### Task instructions
Pull out every line below that holds the word "state".

Recorded data
________________
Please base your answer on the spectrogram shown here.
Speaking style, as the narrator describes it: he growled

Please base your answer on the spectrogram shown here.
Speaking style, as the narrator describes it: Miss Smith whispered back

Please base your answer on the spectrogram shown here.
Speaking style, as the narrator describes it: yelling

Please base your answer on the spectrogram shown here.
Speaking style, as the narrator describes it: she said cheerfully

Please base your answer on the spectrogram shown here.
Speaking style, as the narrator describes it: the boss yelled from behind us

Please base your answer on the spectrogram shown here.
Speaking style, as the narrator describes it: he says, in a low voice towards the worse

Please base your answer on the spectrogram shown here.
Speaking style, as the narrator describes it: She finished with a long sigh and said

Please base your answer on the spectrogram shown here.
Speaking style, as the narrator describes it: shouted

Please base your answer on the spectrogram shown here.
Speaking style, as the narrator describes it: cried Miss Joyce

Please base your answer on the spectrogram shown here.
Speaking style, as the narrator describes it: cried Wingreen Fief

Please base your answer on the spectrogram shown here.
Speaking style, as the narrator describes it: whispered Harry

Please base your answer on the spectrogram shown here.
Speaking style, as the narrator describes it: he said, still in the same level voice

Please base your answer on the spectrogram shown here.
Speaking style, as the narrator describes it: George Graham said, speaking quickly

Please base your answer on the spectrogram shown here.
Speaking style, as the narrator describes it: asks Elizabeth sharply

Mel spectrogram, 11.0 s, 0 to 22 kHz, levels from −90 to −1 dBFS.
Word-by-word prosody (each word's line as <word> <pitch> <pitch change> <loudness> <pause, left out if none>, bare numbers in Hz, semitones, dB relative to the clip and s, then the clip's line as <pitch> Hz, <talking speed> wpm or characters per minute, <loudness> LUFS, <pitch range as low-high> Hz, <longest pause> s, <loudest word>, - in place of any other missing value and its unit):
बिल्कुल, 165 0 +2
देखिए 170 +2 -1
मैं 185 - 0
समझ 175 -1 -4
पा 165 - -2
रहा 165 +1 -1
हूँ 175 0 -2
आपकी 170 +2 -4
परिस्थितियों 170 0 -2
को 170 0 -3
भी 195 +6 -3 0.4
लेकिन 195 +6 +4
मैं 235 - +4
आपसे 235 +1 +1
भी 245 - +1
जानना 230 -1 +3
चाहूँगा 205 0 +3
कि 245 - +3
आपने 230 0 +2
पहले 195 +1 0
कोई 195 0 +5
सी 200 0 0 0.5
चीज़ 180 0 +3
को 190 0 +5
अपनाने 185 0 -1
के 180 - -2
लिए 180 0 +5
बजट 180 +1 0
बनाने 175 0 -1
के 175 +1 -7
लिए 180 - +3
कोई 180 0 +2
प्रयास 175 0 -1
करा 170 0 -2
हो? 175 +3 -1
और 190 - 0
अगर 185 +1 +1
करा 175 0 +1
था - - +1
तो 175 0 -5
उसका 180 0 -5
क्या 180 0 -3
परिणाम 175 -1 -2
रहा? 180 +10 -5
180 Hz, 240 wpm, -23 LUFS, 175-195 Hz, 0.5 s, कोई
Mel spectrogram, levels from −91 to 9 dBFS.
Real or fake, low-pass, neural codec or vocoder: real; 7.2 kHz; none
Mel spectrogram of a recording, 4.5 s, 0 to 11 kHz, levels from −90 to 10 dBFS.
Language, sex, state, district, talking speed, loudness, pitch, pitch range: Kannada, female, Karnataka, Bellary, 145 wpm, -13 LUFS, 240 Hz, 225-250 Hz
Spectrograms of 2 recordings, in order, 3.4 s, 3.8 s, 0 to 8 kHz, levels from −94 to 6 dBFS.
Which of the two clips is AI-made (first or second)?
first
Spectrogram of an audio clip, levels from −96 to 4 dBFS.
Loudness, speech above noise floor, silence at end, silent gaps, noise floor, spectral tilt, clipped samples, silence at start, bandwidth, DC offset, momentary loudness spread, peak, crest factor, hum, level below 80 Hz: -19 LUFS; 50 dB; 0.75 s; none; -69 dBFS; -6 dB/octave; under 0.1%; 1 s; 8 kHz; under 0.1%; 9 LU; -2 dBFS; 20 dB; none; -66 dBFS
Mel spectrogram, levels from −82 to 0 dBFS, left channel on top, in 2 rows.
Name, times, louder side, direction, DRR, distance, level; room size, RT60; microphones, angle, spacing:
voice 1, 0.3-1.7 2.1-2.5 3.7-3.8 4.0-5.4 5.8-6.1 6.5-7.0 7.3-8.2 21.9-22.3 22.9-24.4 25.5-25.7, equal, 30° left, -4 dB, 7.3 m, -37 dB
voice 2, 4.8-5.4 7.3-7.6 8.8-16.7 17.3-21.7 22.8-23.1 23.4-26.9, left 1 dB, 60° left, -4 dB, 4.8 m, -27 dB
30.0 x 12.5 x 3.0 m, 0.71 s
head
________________
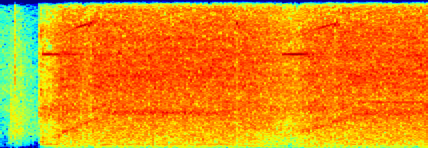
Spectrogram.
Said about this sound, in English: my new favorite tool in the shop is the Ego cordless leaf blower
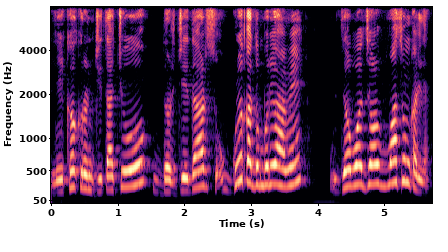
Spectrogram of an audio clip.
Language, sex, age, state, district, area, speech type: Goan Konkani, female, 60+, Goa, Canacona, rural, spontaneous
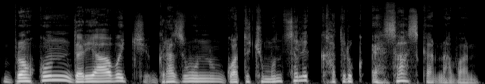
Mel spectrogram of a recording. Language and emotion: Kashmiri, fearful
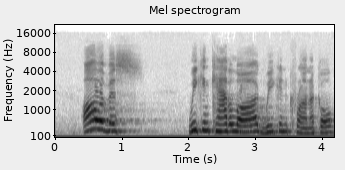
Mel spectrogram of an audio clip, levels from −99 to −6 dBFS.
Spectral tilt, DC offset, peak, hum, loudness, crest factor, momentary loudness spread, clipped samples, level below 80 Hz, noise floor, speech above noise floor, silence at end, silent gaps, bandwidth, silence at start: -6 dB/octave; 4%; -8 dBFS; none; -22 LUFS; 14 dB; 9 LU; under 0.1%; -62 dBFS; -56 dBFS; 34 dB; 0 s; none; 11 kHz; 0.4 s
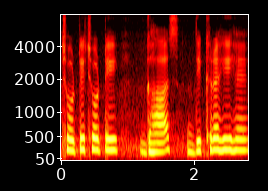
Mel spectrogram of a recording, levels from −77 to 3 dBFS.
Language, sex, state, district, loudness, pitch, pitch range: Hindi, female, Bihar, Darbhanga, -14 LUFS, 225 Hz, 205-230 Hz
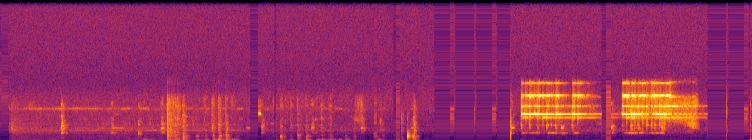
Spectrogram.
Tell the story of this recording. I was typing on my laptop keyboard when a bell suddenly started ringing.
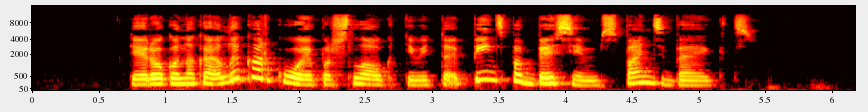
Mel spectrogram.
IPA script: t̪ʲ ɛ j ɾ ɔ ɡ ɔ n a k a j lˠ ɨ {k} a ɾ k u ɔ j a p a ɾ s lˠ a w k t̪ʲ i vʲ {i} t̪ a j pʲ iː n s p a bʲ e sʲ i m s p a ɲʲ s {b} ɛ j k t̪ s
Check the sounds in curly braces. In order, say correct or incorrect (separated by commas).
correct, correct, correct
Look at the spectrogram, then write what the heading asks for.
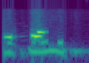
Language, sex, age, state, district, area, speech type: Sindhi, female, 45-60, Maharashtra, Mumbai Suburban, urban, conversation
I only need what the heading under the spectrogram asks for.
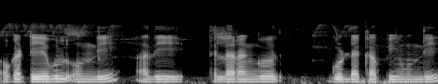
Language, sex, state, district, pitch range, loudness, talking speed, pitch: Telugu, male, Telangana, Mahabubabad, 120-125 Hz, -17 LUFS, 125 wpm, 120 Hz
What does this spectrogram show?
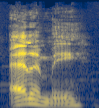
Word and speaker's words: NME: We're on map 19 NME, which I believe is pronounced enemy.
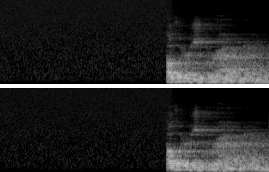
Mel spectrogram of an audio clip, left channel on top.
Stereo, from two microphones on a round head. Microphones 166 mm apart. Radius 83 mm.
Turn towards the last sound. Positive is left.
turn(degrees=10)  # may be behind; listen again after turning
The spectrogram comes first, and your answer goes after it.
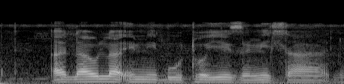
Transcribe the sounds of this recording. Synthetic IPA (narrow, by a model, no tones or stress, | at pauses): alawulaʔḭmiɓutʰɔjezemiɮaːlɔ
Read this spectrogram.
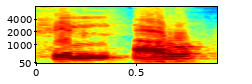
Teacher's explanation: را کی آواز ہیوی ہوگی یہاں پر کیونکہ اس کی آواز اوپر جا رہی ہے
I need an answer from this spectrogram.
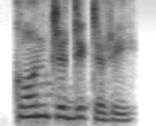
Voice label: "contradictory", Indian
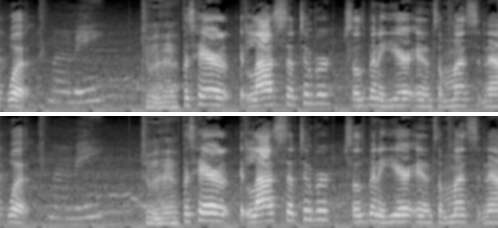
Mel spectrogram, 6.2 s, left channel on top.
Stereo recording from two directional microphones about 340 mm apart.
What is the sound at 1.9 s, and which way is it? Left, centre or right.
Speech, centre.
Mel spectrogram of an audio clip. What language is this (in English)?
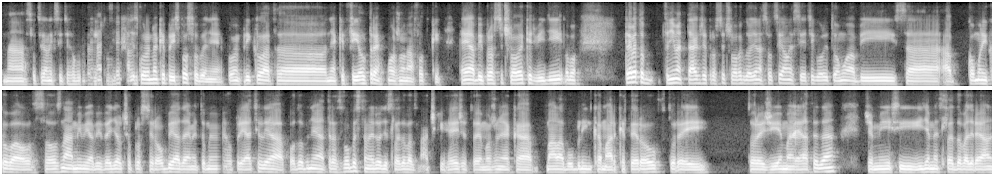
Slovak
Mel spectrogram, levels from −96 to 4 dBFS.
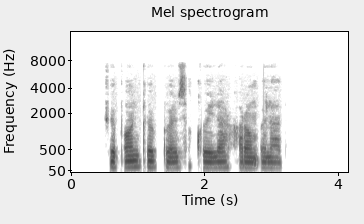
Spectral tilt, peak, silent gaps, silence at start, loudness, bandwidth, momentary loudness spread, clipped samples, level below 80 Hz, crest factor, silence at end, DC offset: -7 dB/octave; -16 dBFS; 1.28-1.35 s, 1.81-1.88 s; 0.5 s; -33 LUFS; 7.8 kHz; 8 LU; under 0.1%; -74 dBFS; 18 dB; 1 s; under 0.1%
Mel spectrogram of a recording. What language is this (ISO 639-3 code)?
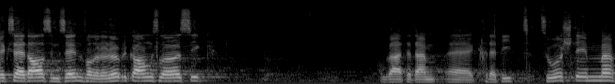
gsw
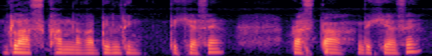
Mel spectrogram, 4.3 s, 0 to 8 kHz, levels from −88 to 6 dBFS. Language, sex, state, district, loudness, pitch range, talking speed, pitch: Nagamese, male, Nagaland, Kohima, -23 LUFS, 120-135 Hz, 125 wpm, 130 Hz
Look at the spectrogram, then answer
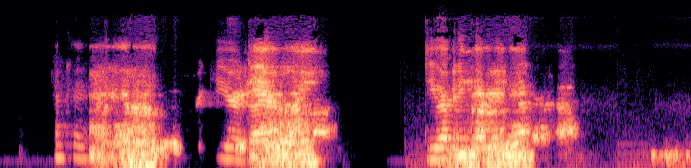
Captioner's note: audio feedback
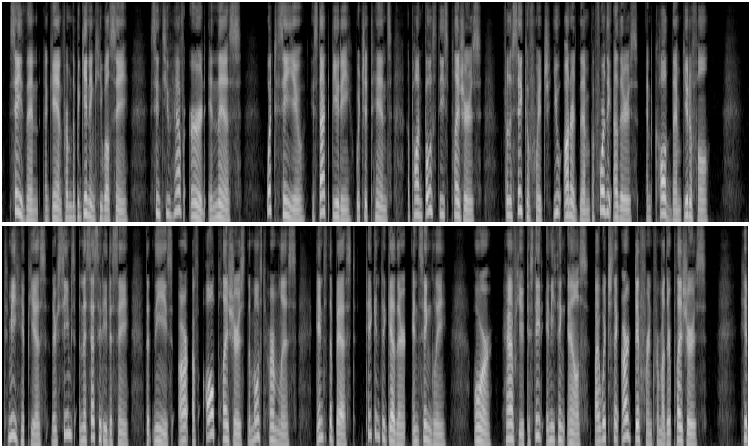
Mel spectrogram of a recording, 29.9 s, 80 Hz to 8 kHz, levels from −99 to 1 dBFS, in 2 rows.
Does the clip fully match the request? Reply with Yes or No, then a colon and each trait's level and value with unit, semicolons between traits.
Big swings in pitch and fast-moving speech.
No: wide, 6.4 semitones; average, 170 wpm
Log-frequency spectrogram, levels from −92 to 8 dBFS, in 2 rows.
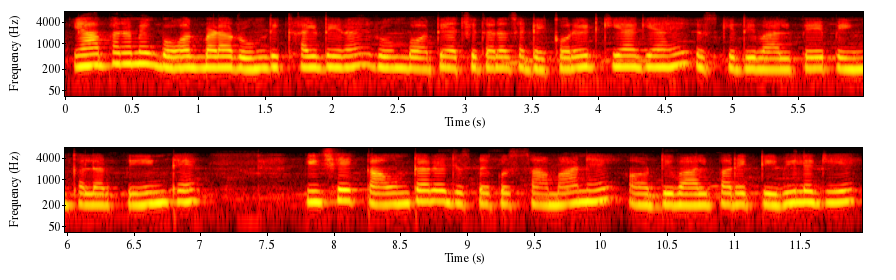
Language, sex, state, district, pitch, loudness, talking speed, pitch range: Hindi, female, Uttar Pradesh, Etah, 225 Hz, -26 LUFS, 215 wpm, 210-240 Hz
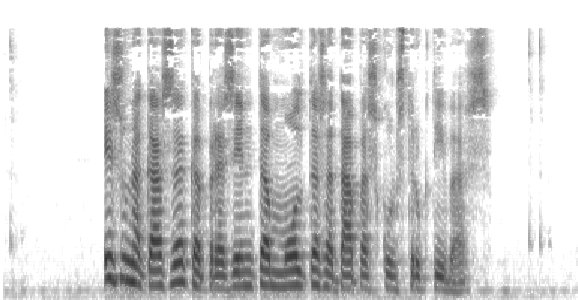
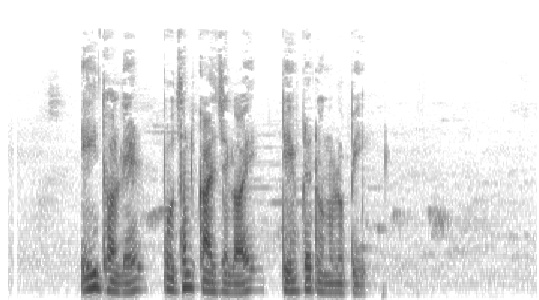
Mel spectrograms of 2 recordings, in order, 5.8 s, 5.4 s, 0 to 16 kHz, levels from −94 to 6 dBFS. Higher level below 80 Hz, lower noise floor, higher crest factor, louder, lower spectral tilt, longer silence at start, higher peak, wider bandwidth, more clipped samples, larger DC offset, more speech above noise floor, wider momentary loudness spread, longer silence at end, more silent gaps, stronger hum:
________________
### Written answer
Language, sex, state, district, talking speed, loudness, pitch, pitch range: Kannada, female, Karnataka, Bellary, 145 wpm, -13 LUFS, 240 Hz, 225-250 Hz
Language, sex, age, state, district, area, speech type: Goan Konkani, female, 60+, Goa, Canacona, rural, spontaneous
Language, sex, state, district, loudness, pitch, pitch range: Hindi, female, Bihar, Darbhanga, -14 LUFS, 225 Hz, 205-230 Hz
Language, sex, age, state, district, area, speech type: Sindhi, female, 45-60, Maharashtra, Mumbai Suburban, urban, conversation
Language, sex, state, district, pitch range, loudness, talking speed, pitch: Telugu, male, Telangana, Mahabubabad, 120-125 Hz, -17 LUFS, 125 wpm, 120 Hz
Mel spectrogram, 4.3 s, 0 to 8 kHz, levels from −88 to 6 dBFS. Language, sex, state, district, loudness, pitch range, talking speed, pitch: Nagamese, male, Nagaland, Kohima, -23 LUFS, 120-135 Hz, 125 wpm, 130 Hz
Language, sex, state, district, pitch, loudness, talking speed, pitch range: Hindi, female, Uttar Pradesh, Etah, 225 Hz, -26 LUFS, 215 wpm, 210-240 Hz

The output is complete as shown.